How Fortunate Are We?
More than anything, having a full-time helper makes you aware of how fortunate you are. Not only do you have someone to cook, clean, iron, grocery shop and even do the gardening for you, but you learn a lot about that person as they become a part of your family. And usually you also learn how good you’ve got it. For example, my helper is from the Philippines and has been working abroad for several years to provide for her family back home. While she’s been here caring for other people’s kids, her children are back in the Philippines with her mother. She has given up seeing them grow up and getting to be a larger part of their life so she can give them a better future. While many of us help out at home and continue to give financial support, it pales in comparison to the sacrifice these overseas domestic workers make. Most work 6 days a week, enjoy one day of freedom each week and send all of the money they make home each month. Some of them are highly educated, but the salary they make as a maid here in Singapore beats what they would make as a professional in their home country. When we sifted through applications it was heart breaking to see the skills and education some of the ladies had that they weren’t able to utilize.
Having live-in help definitely takes away some of your privacy, but for some helpers privacy is essentially non-existent. Our helper has a large room with en suite bathroom on a different floor from our bedroom, but most helpers are forced to stay in a tiny space or even what is technically a bomb shelter. What was designed to be our helper’s room is what we now use as our pantry. It would be cruel to put someone in a space like that. Even on their days off helpers have very few options. They can either stay in their rooms all day or they can venture out into the crowded city. Places like the Botanic Gardens or malls are packed on Sundays since the maids have nowhere else to go on their days off. If they are lucky, they have a community of other maids that they can hang out with. But while Sundays may be a bit crowded and not the best time to go out, I’m always pleasantly surprised at the spirit and sense of community amongst these women when I see them congregating at the Botanic Gardens or on Orchard Road. I think it’s a lesson to all of us to be more appreciative of what we have, including their help.

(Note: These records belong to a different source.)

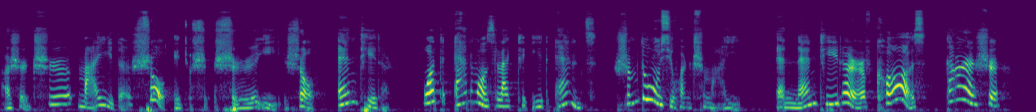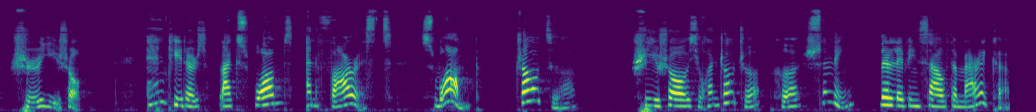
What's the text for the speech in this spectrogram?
而是吃蚂蚁的兽，也就是食蚁兽。Anteater。What animals like to eat ants？什么动物喜欢吃蚂蚁？An anteater, of course，当然是食蚁兽。Anteaters like swamps and forests. Swamp 沼泽，食蚁兽喜欢沼泽和森林。They live in South America.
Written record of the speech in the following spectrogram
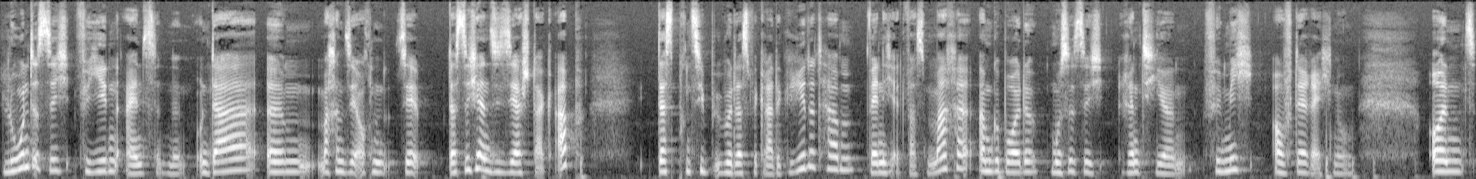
lohnt es sich für jeden Einzelnen? Und da ähm, machen sie auch ein sehr, das sichern sie sehr stark ab. Das Prinzip, über das wir gerade geredet haben, wenn ich etwas mache am Gebäude, muss es sich rentieren. Für mich auf der Rechnung. Und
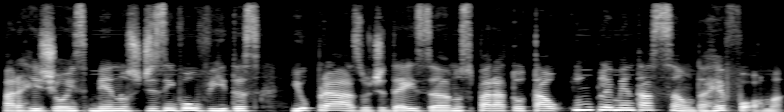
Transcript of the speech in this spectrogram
para regiões menos desenvolvidas e o prazo de 10 anos para a total implementação da reforma.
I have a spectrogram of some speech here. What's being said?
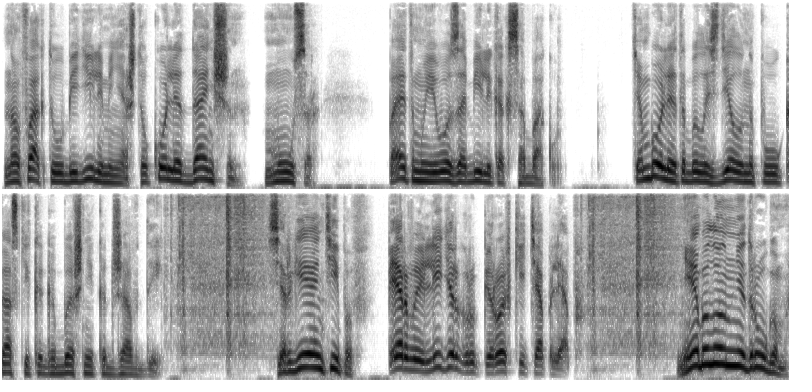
но факты убедили меня, что Коля Даньшин — мусор, поэтому его забили как собаку. Тем более это было сделано по указке КГБшника Джавды. Сергей Антипов, первый лидер группировки «Тяп-ляп». Не был он мне другом.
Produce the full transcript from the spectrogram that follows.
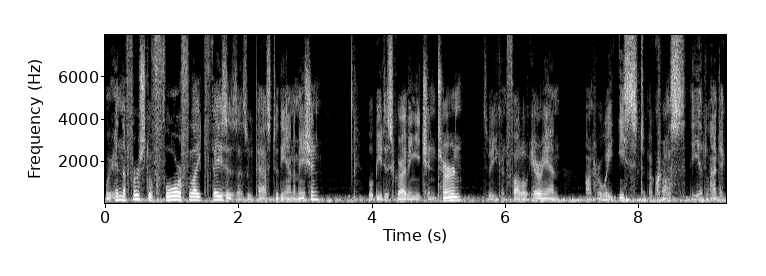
We're in the first of four flight phases as we pass to the animation. We'll be describing each in turn, so you can follow Ariane on her way east across the Atlantic.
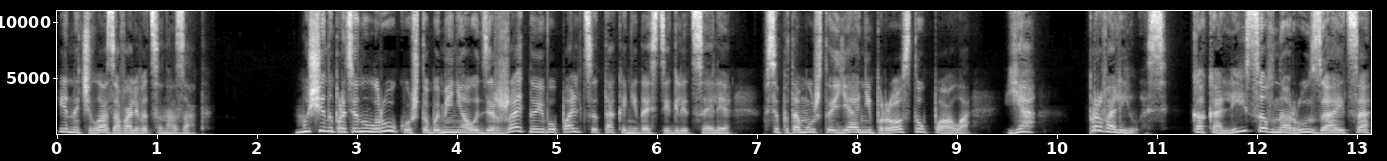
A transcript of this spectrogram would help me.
и начала заваливаться назад. Мужчина протянул руку, чтобы меня удержать, но его пальцы так и не достигли цели. Все потому, что я не просто упала, я провалилась. как Алиса в нору зайца,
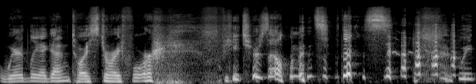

While I’ve learned lots about the process of hiring a helper in my time as an expat, I’ve more importantly learned empathy. Don’t get me wrong, I’m no saint and often cry a river over my first world problems, but it does make you thankful even for your problems. As the saying by Regina Brett goes, “If we all threw our problems in a pile and saw everyone else’s, we’d grab ours back.”